In 2010, The Australian National University conferred an Honorary Doctor of Letters on Drysdale.

Selected work[edit]

Drysdale's published work on the Asia Pacific economy, international economic relations, foreign investment, Japanese economy and economic policy include:

  • East Asian Trade and Financial Integration: New Issues (Ed. with Kenichi Ishgaki, 2002)
  • Japan and China: Rivalry or Co-operation in East Asia? (with Dong Dong Zhang, 2000)
  • China's Entry to the WTO: Strategic Issues and Quantitative Assessments (Ed. with Ligang Song, 2000)
  • Reform and Recovery in East Asia (Ed., 2000)
  • Asia Pacific Regionalism: Readings in International Economic Relations (Ed. with Ross Garnaut, 1994)
  • The Economics of International Pluralism: Economic Policy in East Asia and the Pacific (1988)

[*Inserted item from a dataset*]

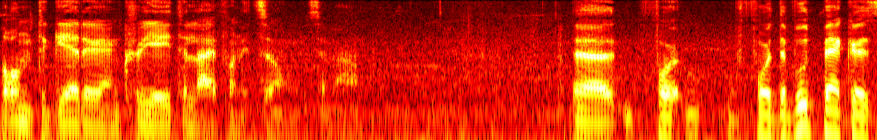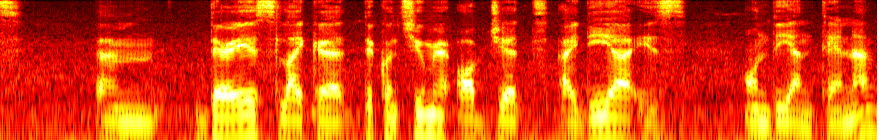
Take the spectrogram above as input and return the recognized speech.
bond together and create a life on its own somehow. Uh, for for the woodpeckers, um, there is like a, the consumer object idea is on the antenna,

  1. ^ ANU, Crawford School of Economics and Government: staff bio note.
  2. ^ a b c d Dysdale, Peter. 4th I-House Academy: "Japan and China: Toward Asia- Pacific Cooperation," Archived 24 November 2010 at the Wayback Machine International House of Japan. 22 May 2007.
  3. ^ Drysdale, Peter. "Renewing or Reinventing the Pacific Partnership?" East-West Dialogue (East-West Center), Issue 1 (2008).
  4. ^ a b ANU Research School of Pacific and Asian Studies: staff bio note.
  5. ^ Pangestu, Mari; Song, Ligang, eds. (2007). Japan's Future in East Asia and the Pacific. ANU Press. doi:10.22459/JFEAP.12.2007. ISBN 9780731538157.
  6. ^ Academy of the Social Sciences in Australia: fellow bio note Archived 6 October 2009 at the Wayback Machine.
  7. ^ Daly, Sean. "Rare Japanese honour for Director of AJRC," ANU Reporter. Vol. 32, No. 9 (8 June 2001), p. 4.
  8. ^ Perry, Warren. (1983). "Hoad, Sir John Charles (1856 - 1911)," Australian Dictionary of Biography, Volume 9.
  9. ^ Australia-Japan Research Centre Annual Report, 2003: staff bio note, p. 9.


External links[edit]